Extracted data entries:
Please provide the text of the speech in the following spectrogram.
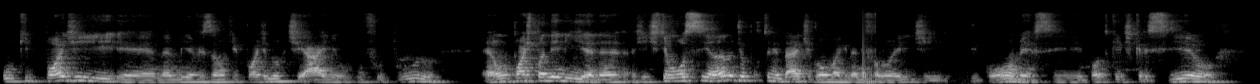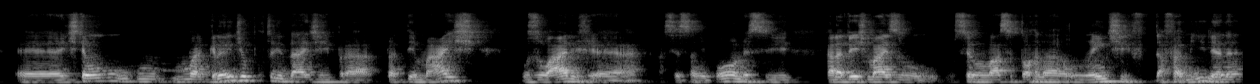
o que pode, é, na minha visão, que pode nortear aí o, o futuro é um pós-pandemia, né? A gente tem um oceano de oportunidade, igual o Magnani falou aí, de e-commerce, quanto que a gente cresceu. É, a gente tem um, um, uma grande oportunidade para ter mais usuários é, acessando e-commerce. Cada vez mais o, o, celular se torna um ente da família, né?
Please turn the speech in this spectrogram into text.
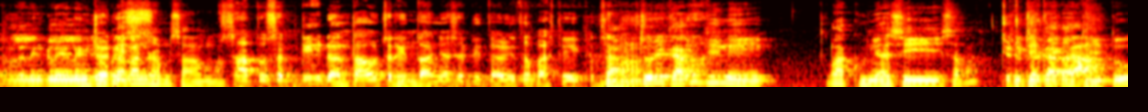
keliling-keliling Jadi juga kan sama-sama. Satu sedih dan tahu ceritanya sedetail itu pasti ikut. Nah, curiga aku gini, lagunya si siapa? Judika Judika Judika. tadi itu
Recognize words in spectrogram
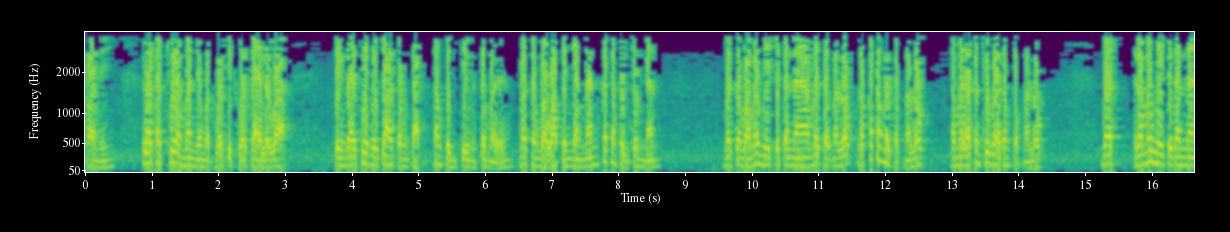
ข้อนี้เราก็เชื่อมันอย่างหมดหัวจิตหัวใจเลยว่าสิ่งใดที่พระเจ้าทรงตัดต้องเป็นจริงเสมอ เมื่อทรงบอกว่าเป็นอย่างนั้นก็ต้องเป็นเช่นนั้น เมื่อทรงบอกไม่มีเจตนาไม่ตกนรกเราก็ต้องไม่ตกนรกทำไมเราต้องคิดว่าต้องตกนรก เมื่อเราไม่มีเจตนา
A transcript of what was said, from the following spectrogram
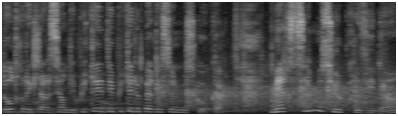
D'autres déclarations députés. Député de Paris-Muskoka. Merci, Monsieur le Président.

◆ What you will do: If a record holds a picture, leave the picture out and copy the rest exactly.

◆ The completed task:
Please provide the text of the speech in the following spectrogram.
o que pode, é, na minha visão, que pode nortear aí o, o futuro é um pós-pandemia, né? A gente tem um oceano de oportunidade, igual o Magnani falou aí, de e-commerce, quanto que a gente cresceu. É, a gente tem um, um, uma grande oportunidade para ter mais usuários é, acessando e-commerce. Cada vez mais o, o, celular se torna um ente da família, né?
Please turn the speech in this spectrogram into text.
keliling-keliling Jadi juga kan sama-sama. Satu sedih dan tahu ceritanya sedetail itu pasti ikut. Nah, curiga aku gini, lagunya si siapa? Judika Judika Judika. tadi itu
Recognize words in spectrogram
ข้อนี้เราก็เชื่อมันอย่างหมดหัวจิตหัวใจเลยว่าสิ่งใดที่พระเจ้าทรงตัดต้องเป็นจริงเสมอ เมื่อทรงบอกว่าเป็นอย่างนั้นก็ต้องเป็นเช่นนั้น เมื่อทรงบอกไม่มีเจตนาไม่ตกนรกเราก็ต้องไม่ตกนรกทำไมเราต้องคิดว่าต้องตกนรก เมื่อเราไม่มีเจตนา
A transcript of what was said, from the following spectrogram
D'autres déclarations députés. Député de Paris-Muskoka. Merci, Monsieur le Président.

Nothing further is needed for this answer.